Izumi Tanaka is a normal, Northern California teenager. She’s an average student and spends much of her free time at the local diner with her friends, a quartet they’ve dubbed the Asian Girl Gang, or AGG. In her final semester of high school, life as she knows it suddenly comes to a halt when she discovers that her long lost father—a man she has never met—is the Crown Prince of Japan.

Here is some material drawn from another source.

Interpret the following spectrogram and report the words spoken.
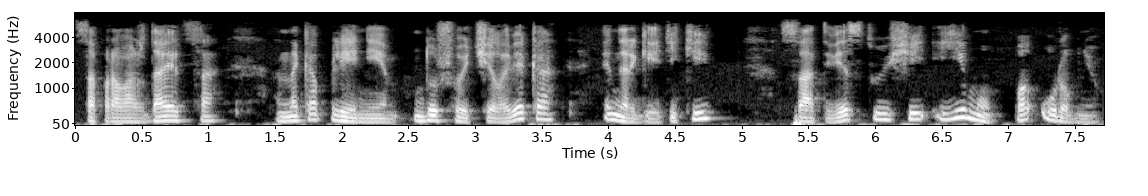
сопровождается накоплением душой человека энергетики, соответствующей ему по уровню.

Readers of the Asian Review of Books may have noticed an increasing number of young adult (YA) books among its reviews. This is in part a function of increased coverage, but it’s also a result of there being more books to cover. As a genre, Asian YA has grown in both depth and breadth, a development which, as it turns out, is relatively recent and has been led, on the whole, by books which ethnically deal with the Eastern part of the continent. And since publishing is a business after all, one can presume the increase reflects changes in the market. Yet one can’t help but wonder whether it’s a leading or lagging indicator of changes in society, or if it’s entirely coincidental.

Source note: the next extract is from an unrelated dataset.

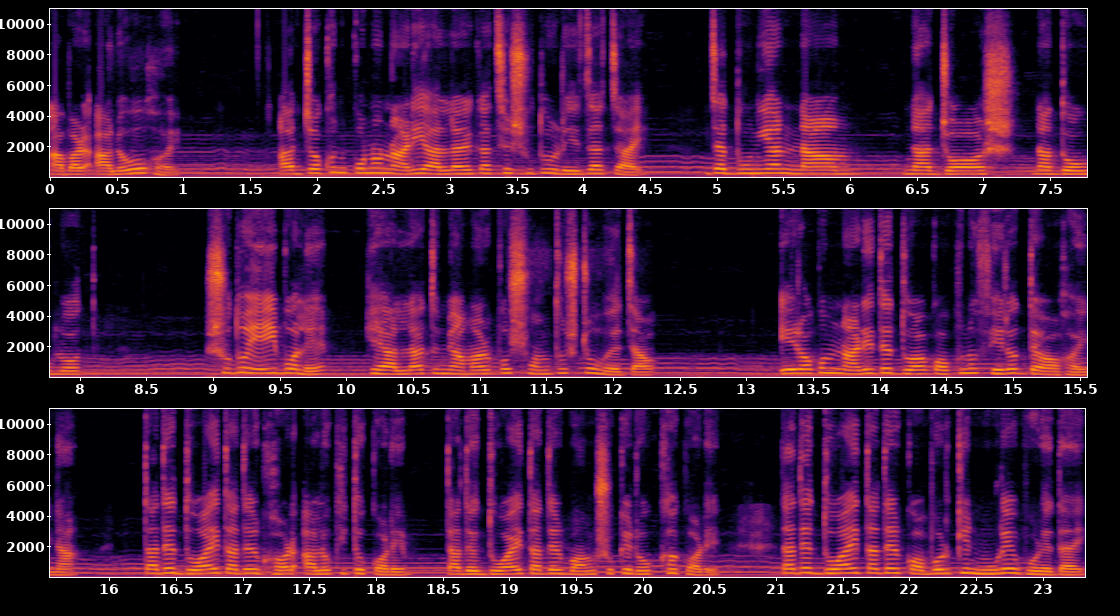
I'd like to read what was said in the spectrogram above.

While Asian protagonists are no longer rare in young adult fiction, some cultures seem more prevalent in the genre than others. Think Jenny Han’s books and the various K-Pop stories, as well as Taiwanese-American stories like Loveboat Taipei and Rent a Boyfriend. In an apparent first, Loan Le’s debut novel, A Pho Love Story, adds to this list with a rom-com featuring Vietnamese-American teens. Although the details of the Vietnamese refugee experience may not be familiar to all teens, the restaurant setting and accompanying food most likely will be.